familiar daily routines like getting dressed, eating meals, and playing games to facilitate increase in comprehension. These routines have intrinsic repetitive organization due to their everyday nature. Furthermore, these routines promote joint attention when the parent and child are
both focused on the same activity, for example when playing a game or putting shoes on.
The fifth strategy is to use visual cues to aid comprehension (Sussman, 1999).
Visual supports help the child understand what is going to happen, what is being said, and when it is time to switch activities. Often children with ASD have difficulty changing activities or following directions
so visual supports utilize their strong visual skills and help the understand the message (Quill, 1995). Parents are instructed how to set up mini-schedules and picture boards to help facilitate communication.
Learning Language and Loving It (Weitzman,
1992) is another Hanen program targeted at teaching childcare providers how to increase childrens verbal productivity
and peer interaction through in-service training. The program is designed to
help educators foster childrens social, language, and early language development. It
also gives childcare providers a greater understanding of how to meet the needs of children with language disorders or delays
(Weitzman and Greenberg, 2002). There are very few research studies that evaluate
the effectiveness of Learning Language and Loving It.
There is a growing population of young children in day care. As a result,
there is an increasing need for training educators of young children how to engage children in interactions and model appropriate
simplified sentences (Girolametto et. al, 2003). Child care providers with specialized
training in language development are more likely to create interactions that promote language learning opportunities, whereas
the providers whom are untrained tend to be more directive in their communication with the children (Doherty et al, 2000). According to Girolametto et al (2000), there is a need for childcare provider
in-service training. It is found through clinical evidence that instead of providing
responsive language, educators are taking most of the turns and not giving the children the opportunity to interact (Girolametto
et al, 2000).
Girolametto et al (2003) studied 16 early childcare educators who worked in
four different licensed day cares in Toronto. All of the participants were females with at least two years experience in the
childcare setting. The group was divided into an experimental group with eight

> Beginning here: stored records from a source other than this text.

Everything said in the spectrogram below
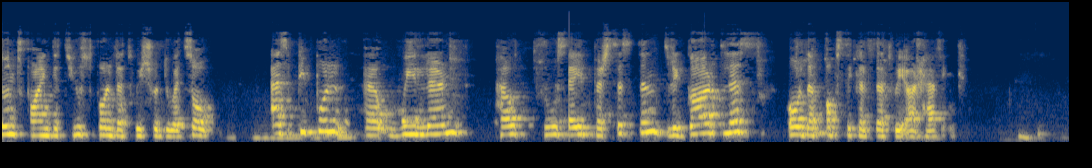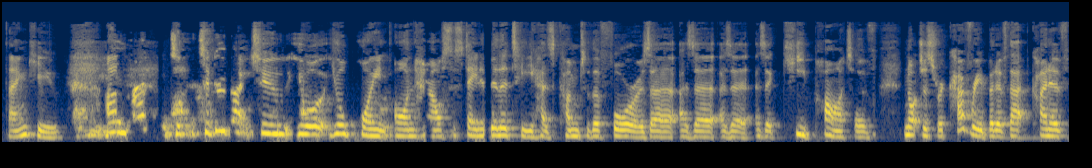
don't find it useful that we should do it. So as people, we learn how to stay persistent regardless all the obstacles that we are having. Thank you. Um, to, to, go back to your your point on how sustainability has come to the fore as a as a as a as a key part of not just recovery, but of that kind of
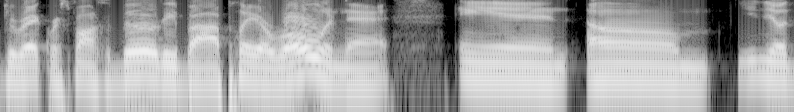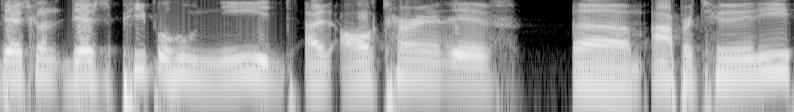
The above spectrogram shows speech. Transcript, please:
direct responsibility, but I play a role in that. And, um, you know, there's going to, there's people who need an alternative um, opportunity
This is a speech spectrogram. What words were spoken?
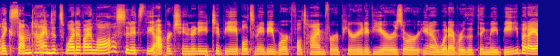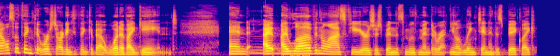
Like sometimes it's what have I lost and it's the opportunity to be able to maybe work full time for a period of years or, you know, whatever the thing may be. But I also think that we're starting to think about what have I gained? And mm. I, I love in the last few years there's been this movement around, you know, LinkedIn had this big like,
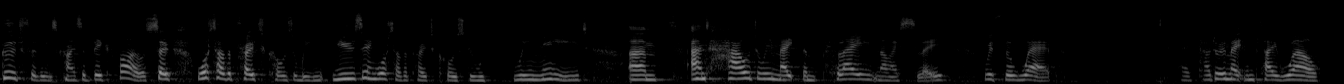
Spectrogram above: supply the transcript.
good for these kinds of big files. So what other protocols are we using? What other protocols do we need? Um, and how do we make them play nicely with the web? Okay, how do we make them play well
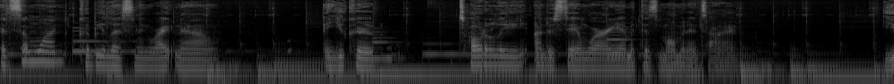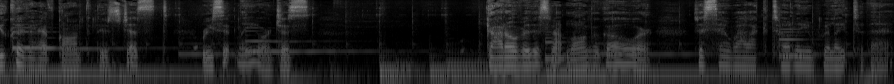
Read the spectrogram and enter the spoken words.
And someone could be listening right now and you could totally understand where I am at this moment in time. You could have gone through this just recently or just got over this not long ago or just say, wow, I could totally relate to that.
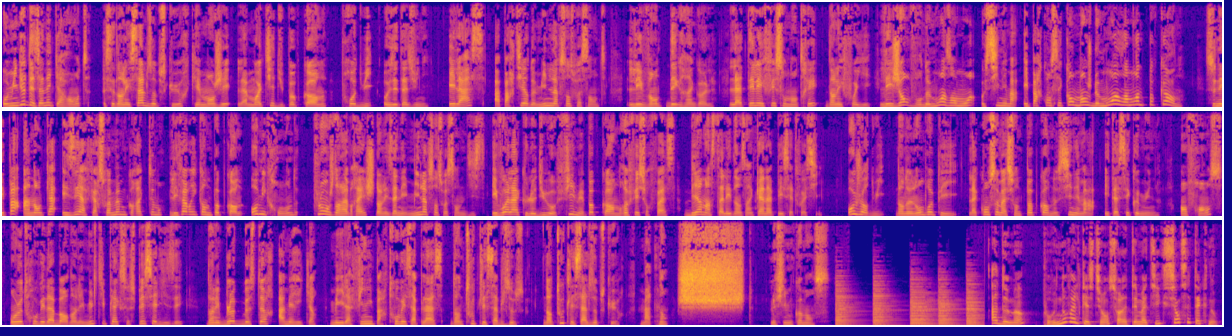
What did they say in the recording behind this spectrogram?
Au milieu des années 40, c'est dans les salles obscures qu'est mangé la moitié du popcorn produit aux États-Unis. Hélas, à partir de 1960, les ventes dégringolent. La télé fait son entrée dans les foyers. Les gens vont de moins en moins au cinéma et par conséquent mangent de moins en moins de popcorn. Ce n'est pas un encas aisé à faire soi-même correctement. Les fabricants de popcorn au micro-ondes plongent dans la brèche dans les années 1970 et voilà que le duo film et popcorn refait surface, bien installé dans un canapé cette fois-ci. Aujourd'hui, dans de nombreux pays, la consommation de popcorn au cinéma est assez commune. En France, on le trouvait d'abord dans les multiplexes spécialisés, dans les blockbusters américains, mais il a fini par trouver sa place dans toutes les salles, obscures. Maintenant, chut, le film commence. À demain pour une nouvelle question sur la thématique science et techno.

participants and the control group with eight participants. The study implemented
a pre-test, post-test design for both the control and experimental group. Each

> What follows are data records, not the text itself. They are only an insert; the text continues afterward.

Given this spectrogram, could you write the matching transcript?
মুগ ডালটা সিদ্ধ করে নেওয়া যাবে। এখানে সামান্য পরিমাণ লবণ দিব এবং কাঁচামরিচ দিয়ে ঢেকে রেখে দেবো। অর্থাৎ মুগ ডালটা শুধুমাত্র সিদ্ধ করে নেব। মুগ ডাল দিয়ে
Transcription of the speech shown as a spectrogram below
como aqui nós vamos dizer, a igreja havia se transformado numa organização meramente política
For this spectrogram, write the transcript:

participant was videotaped during interactions with four typically developing children before and after being trained in the
Hanen Program, Learning Language and Loving It.

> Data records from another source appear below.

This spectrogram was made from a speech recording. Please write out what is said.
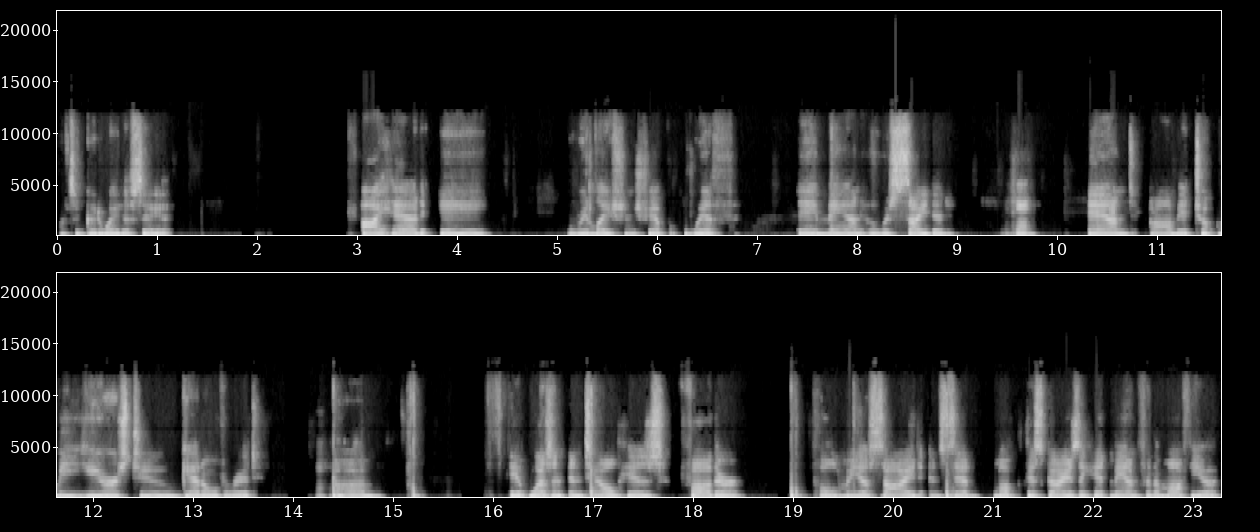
what's a good way to say it? I had a relationship with a man who was sighted, Mhm. and um, it took me years to get over it. Mhm. Um, it wasn't until his father pulled me aside and said, Look, this guy is a hitman for the mafia,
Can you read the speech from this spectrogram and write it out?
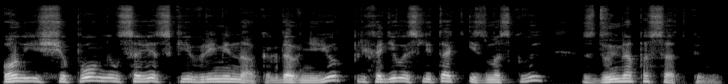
Он еще помнил советские времена, когда в Нью-Йорк приходилось летать из Москвы с двумя посадками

The training was divided into a 14-week program with 14 sessions. Results
indicated that the early childcare educators in the experimental group were able to provide more language stimulation and
turn-taking, increased verbal communication, and more child-initiated interactions than the control group. The experimental group was able to maintain these facilitative techniques over the nine-month follow-up
period without any additional assistance (Girolametto et al., 2003). The results of this study suggest that the context of
the interaction plays a large part in the childs language development. Despite
the positive outcomes, limitations of the study must be noted. All childcare
providers in the study had formal education and only worked with a restricted number of children. Childcare providers with larger groups of children and less formal education may not reflect the same gains. Also, more research is needed with larger, more varied cultural groups. This first study of Learning Language and Loving It showed favorable
outcomes, but more replication studies are needed in the future.
According to Bohannon & Bonvillian (1997) children with increased verbal
interactions have more opportunity for language growth due to more practice in producing different language forms and receive
response on their communicative attempts.